Breaking cell phones up and separating the parts is the process that most people are leery of. Annie Leonard points out that workers in China and Africa often dismantle electronics’ harmful insides without proper personal or environmental protection: For example, in the town of Guiyu, China, 1.5 million pounds of e-waste are dismantled every year—often by workers without gloves—and leftover junk is disposed of in open fires.

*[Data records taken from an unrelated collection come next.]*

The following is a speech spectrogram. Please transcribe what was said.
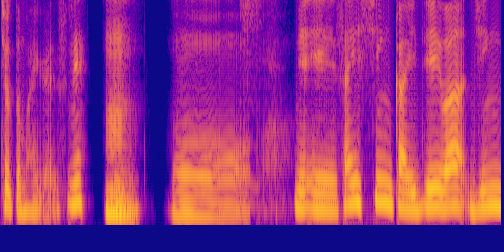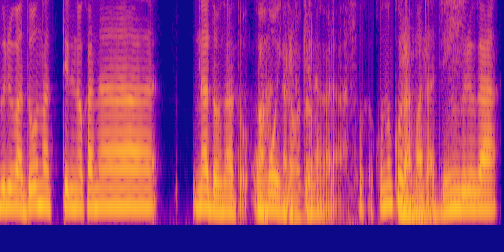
ちょっと前ぐらいですね。うん。おーで、えー最新回ではジングルはどうなってるのかな、などなど思いにふけながら、そうか、この頃はまだジングルが、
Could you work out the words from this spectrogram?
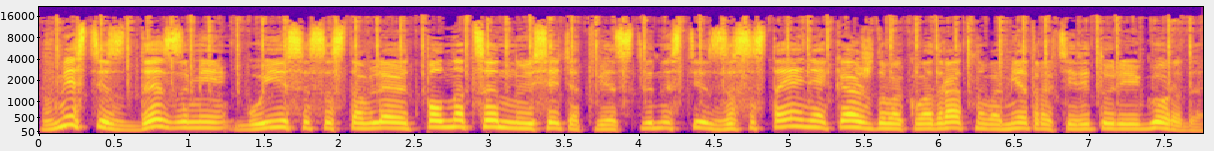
Вместе с ДЭЗами ГУИСы составляют полноценную сеть ответственности за состояние каждого квадратного метра территории города.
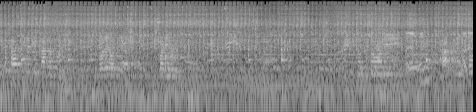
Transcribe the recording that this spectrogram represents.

Unfortunately, there’s no easy way to find out if your cell-phone carrier exports items abroad to be broken, because many of them work with third-party companies—three of which I tried unsuccessfully to contact by, um, telephone. (I did reach a T-Mobile rep who said his company works with a Dallas-based recycler called Touchstone that separates phone components in the US. He also said 70 percent of the phones T-Mobile receives go on to be refurbished.) Newer phones like smart phones may be heavier than old candy-bar-style phones, but they contain a lot more electronics in a smaller package.
The good news: Cell phones are getting more environmentally friendly. Today’s phones are made with considerably less cadmium and lead than older models, and they’re also getting lighter. The average phone weighs around 4 ounces, minus the battery—about half of what it weighed in 2000. Recycling rates are also improving: In 2003, fewer than 1 percent of owners recycled their phones, but now it’s closer to 20 percent. Rep. Gene Green (D-Texas) recently introduced the Responsible Electronics Recycling Act (H.R. 6252). It would outlaw sending e-waste to developing nations, but it’s still hanging out with the House Committee of Energy and Commerce.
You can help minimize waste by opting for a refurbished phone (available through all major carriers) instead of a new one. Once you’re done with your phone, there are a number of recycling systems you can participate in. To reduce the carbon footprint from ground transportation and reclamation, I prefer programs that handle large volumes of cell phones. Best Buy has kiosks in nearly every store where you can drop off your used electronics. The program doesn’t export any non-working phones or components to developing countries, and it requires third-party partners to submit documentation of environmental compliance. If you’re looking to make a few bucks off your phone, check out GreenPhone.com, which gives you cash for your old unit; offers you a free, printable shipping label; and will plant a tree every time you recycle a phone. The folks over at Earth911 recommend this website to see if your local recycling outfit is certified as an “e-Steward”—whichrequires strict control over exporting overseas, “full accountability for the entire downstream recycling chain,” and disclosure on any airborne toxins released during the smelting process. If none of these float your boat, you can see an extensive list of drop-off and mail-in recycling programs at the EPA’s eCycle site.